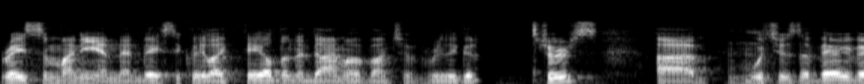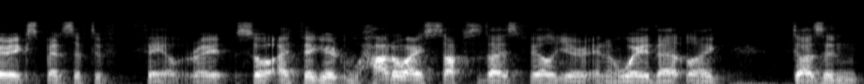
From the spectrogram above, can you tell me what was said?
raised some money and then basically like failed on the dime of a bunch of really good investors, um, which is a very very expensive to fail, right? So I figured, how do I subsidize failure in a way that like doesn't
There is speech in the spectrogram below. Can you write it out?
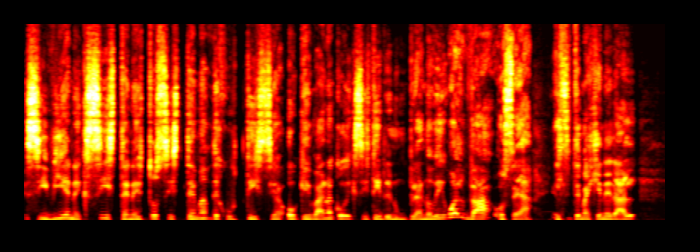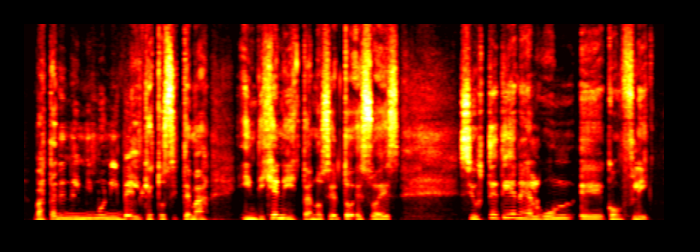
si bien existen estos sistemas de justicia o que van a coexistir en un plano de igualdad, o sea, el sistema general va a estar en el mismo nivel que estos sistemas indigenistas, ¿no es cierto? Eso es, si usted tiene algún eh, conflicto,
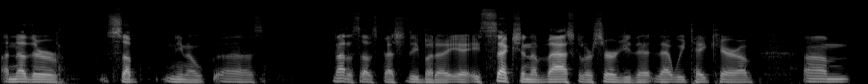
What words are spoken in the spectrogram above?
another sub, you know, uh, not a subspecialty, but a, a, section of vascular surgery that, that we take care of. Um,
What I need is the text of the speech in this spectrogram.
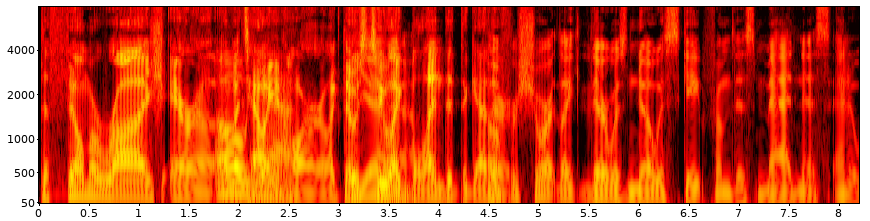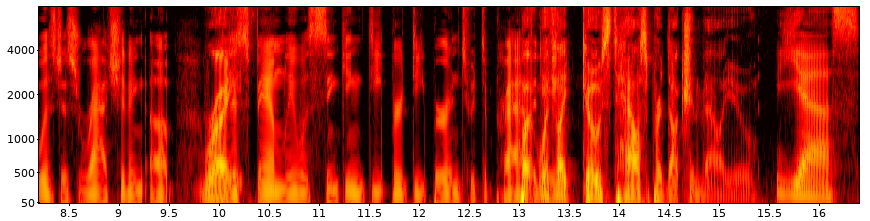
the Filmirage era of Oh, Italian yeah. horror. Like those two like blended together. Oh, for sure. Like there was no escape from this madness, and it was just ratcheting up. where Right. This family was sinking deeper, deeper into depravity. but with like ghost house production value. Yes.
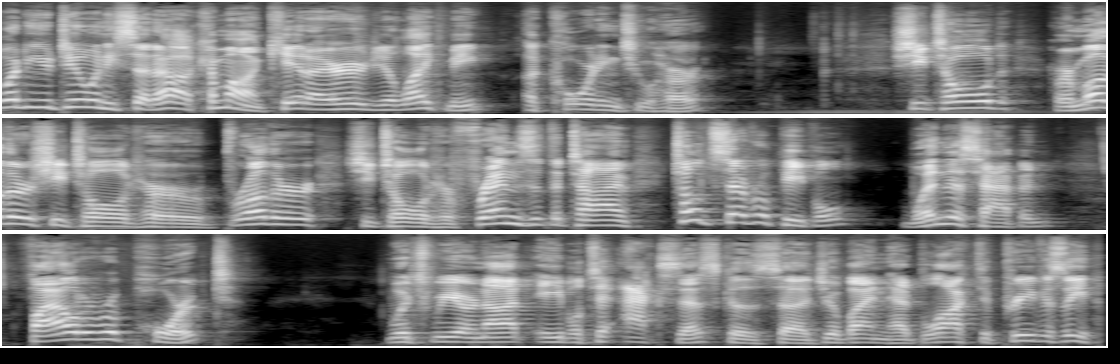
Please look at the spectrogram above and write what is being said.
What are you doing? He said, Oh, come on, kid. I heard you like me, according to her. She told her mother, she told her brother, she told her friends at the time, told several people when this happened, filed a report, which we are not able to access because uh, Joe Biden had blocked it previously.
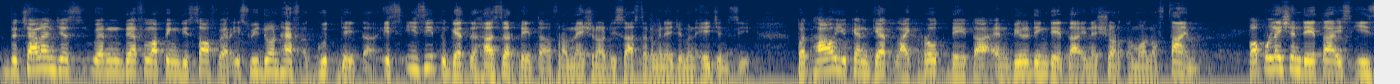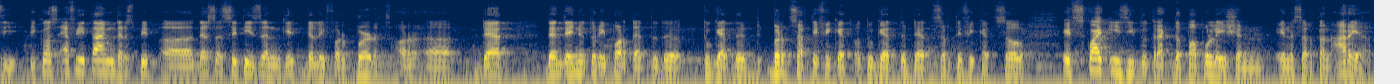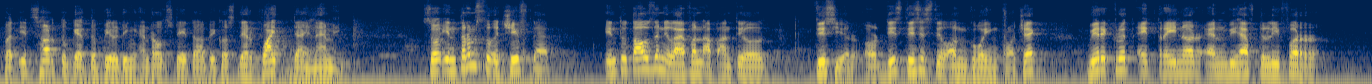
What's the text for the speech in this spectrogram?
the challenges when developing this software is we don't have a good data. It's easy to get the hazard data from National Disaster Management Agency, but how you can get like road data and building data in a short amount of time. Population data is easy because every time there's uh, there's a citizen deliver birth or uh, death, then they need to report that to the to get the birth certificate or to get the death certificate. So it's quite easy to track the population in a certain area, but it's hard to get the building and roads data because they're quite dynamic. So in terms to achieve that, in 2011 up until this year, or this this is still ongoing project, we recruit a trainer and we have delivered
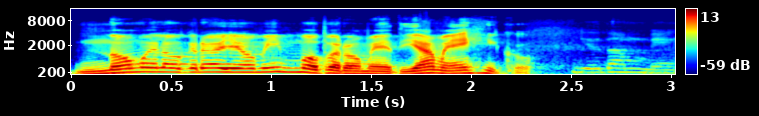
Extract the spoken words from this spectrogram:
No me lo creo yo mismo, pero metí a México. Yo también.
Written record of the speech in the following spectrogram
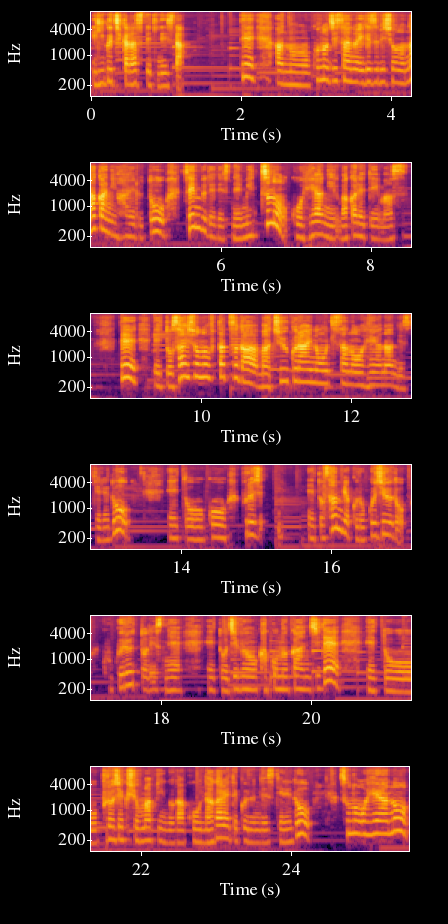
入り口から素敵でした。であのこの実際のエグゼビションの中に入ると全部でですね3つのこう部屋に分かれています。で、えっと、最初の2つが、まあ、中くらいの大きさのお部屋なんですけれど、えっとこうプロジえっと、360度ぐるっとですね、えっと、自分を囲む感じで、えっと、プロジェクションマッピングがこう流れてくるんですけれどそのお部屋の、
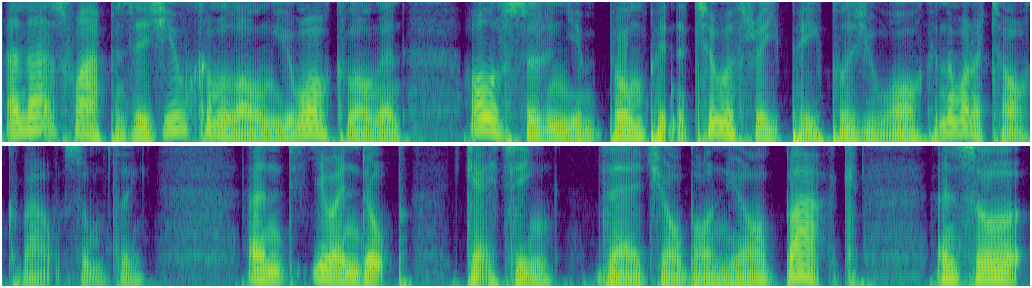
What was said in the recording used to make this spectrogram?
And that's what happens is you come along, you walk along, and all of a sudden you bump into two or three people as you walk, and they want to talk about something, and you end up getting their job on your back. And so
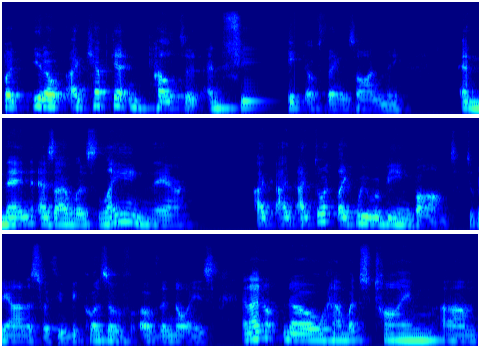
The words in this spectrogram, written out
but you know, I kept getting pelted and feet of things on me. And then as I was laying there, I, I, thought like we were being bombed, to be honest with you, because of, of the noise. And I don't know how much time um,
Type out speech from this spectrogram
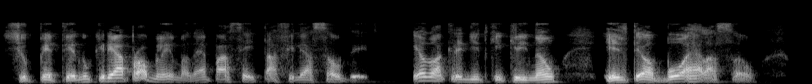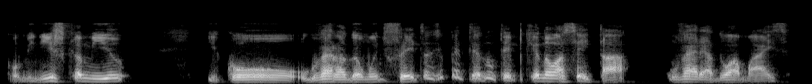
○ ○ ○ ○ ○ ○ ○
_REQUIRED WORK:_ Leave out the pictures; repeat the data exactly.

_TASK ANSWER:_
From the spectrogram above, can you tell me what was said?
raised some money and then basically like failed on the dime of a bunch of really good investors, um, which is a very very expensive to fail, right? So I figured, how do I subsidize failure in a way that like doesn't
There is speech in the spectrogram below. Can you write it out?
si bien existen estos sistemas de justicia o que van a coexistir en un plano de igualdad, o sea, el sistema general va a estar en el mismo nivel que estos sistemas indigenistas, ¿no es cierto? Eso es, si usted tiene algún eh, conflicto,
What words are spoken in the spectrogram above?
another sub, you know, uh, not a subspecialty, but a, a, section of vascular surgery that, that we take care of. Um,
What I need is the text of the speech in this spectrogram.
the Filmirage era of Oh, Italian yeah. horror. Like those two like blended together. Oh, for sure. Like there was no escape from this madness, and it was just ratcheting up. where Right. This family was sinking deeper, deeper into depravity. but with like ghost house production value. Yes.
Please look at the spectrogram above and write what is being said.
What are you doing? He said, Oh, come on, kid. I heard you like me, according to her. She told her mother, she told her brother, she told her friends at the time, told several people when this happened, filed a report, which we are not able to access because uh, Joe Biden had blocked it previously.
What's the text for the speech in this spectrogram?
the challenges when developing this software is we don't have a good data. It's easy to get the hazard data from National Disaster Management Agency, but how you can get like road data and building data in a short amount of time. Population data is easy because every time there's uh, there's a citizen deliver birth or uh, death, then they need to report that to the to get the birth certificate or to get the death certificate. So it's quite easy to track the population in a certain area, but it's hard to get the building and roads data because they're quite dynamic. So in terms to achieve that, in 2011 up until this year, or this this is still ongoing project, we recruit a trainer and we have delivered
Extract the spoken words from this spectrogram:
No me lo creo yo mismo, pero metí a México. Yo también.
Written record of the speech in the following spectrogram
入り口から素敵でした。であのこの実際のエグゼビションの中に入ると全部でですね3つのこう部屋に分かれています。で、えっと、最初の2つが、まあ、中くらいの大きさのお部屋なんですけれど、えっとこうプロジえっと、360度ぐるっとですね、えっと、自分を囲む感じで、えっと、プロジェクションマッピングがこう流れてくるんですけれどそのお部屋の、
What was said in the recording used to make this spectrogram?
And that's what happens is you come along, you walk along, and all of a sudden you bump into two or three people as you walk, and they want to talk about something, and you end up getting their job on your back. And so
The words in this spectrogram, written out
but you know, I kept getting pelted and feet of things on me. And then as I was laying there, I, I, thought like we were being bombed, to be honest with you, because of, of the noise. And I don't know how much time um,
Type out speech from this spectrogram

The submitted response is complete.